The rodent head-direction (HD) system can be seen as one of several brain systems across different modalities and species that display anticipatory or predictive properties. Like the HD system, several of these systems process a continuous quantity like speed, direction or position using population codes: examples include motion perception extrapolation, motor control of hand movements, and hippocampal place cells. The HD system represents a one-dimensional variable (direction) so is relatively simple, and as such makes a good model for studying sensory integration and anticipation in a population-coding system.
Here, we simulate possible mechanisms underlying its anticipatory properties, using a large (~17 hours) corpus of rat tracking data for testing and validation. Previous explanations of HD anticipation have relied on putative offset connections between attractors, for which experimental evidence is so far lacking, and the developmental mechanisms needed to support such connectivity are unclear. We provide an alternative hypothesis based on the properties of the inputs to the HD system: we show that spike rate adaptation (SRA) and post-inhibitory rebound firing (PRF), as found in medial vestibular nucleus neurons in vitro, can generate realistic ATIs in a simulated HD attractor network. In the single attractor case, anticipation is always accompanied by an increase in tracking error, although it is small compared to simply increasing the gain of the input. However, when the HD signal is propagated trough several layers, optimal tracking in the final layer is achieved by generating anticipation in the first layer. We suggest experiments to test this idea.
In addition to the main result that input properties could be the source of HD anticipation, there are interesting observations to be made on the anticipatory time intervals (ATIs) of individual simulated cells. ATIs of different cells in the same brain area are known to be highly variable; we show that this appears to require little, if any, biological differences between cells, independent of the method used to generate them.

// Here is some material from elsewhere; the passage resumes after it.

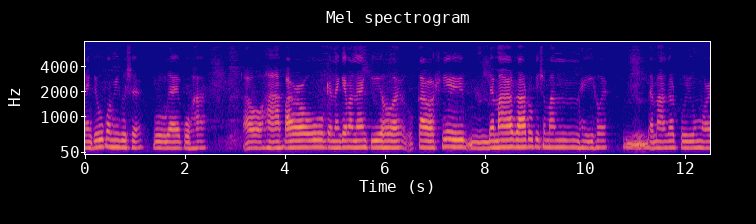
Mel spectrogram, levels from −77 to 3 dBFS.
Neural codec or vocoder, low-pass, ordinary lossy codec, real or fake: none; 7.2 kHz; none; real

A further source of ATI variability is the HD profile being tracked: different profiles lead to different ATIs for different anticipation models.
General Information
Organisations: Institute for Adaptive and Neural Computation .
Authors: van der Meer, Matthijs & Van Rossum, Mark C. W..
Publication Date: 2006
Publication Information
Category: Poster
Original Language: English

Projects:
Head direction cell physiology and behaviour in rats (PhD)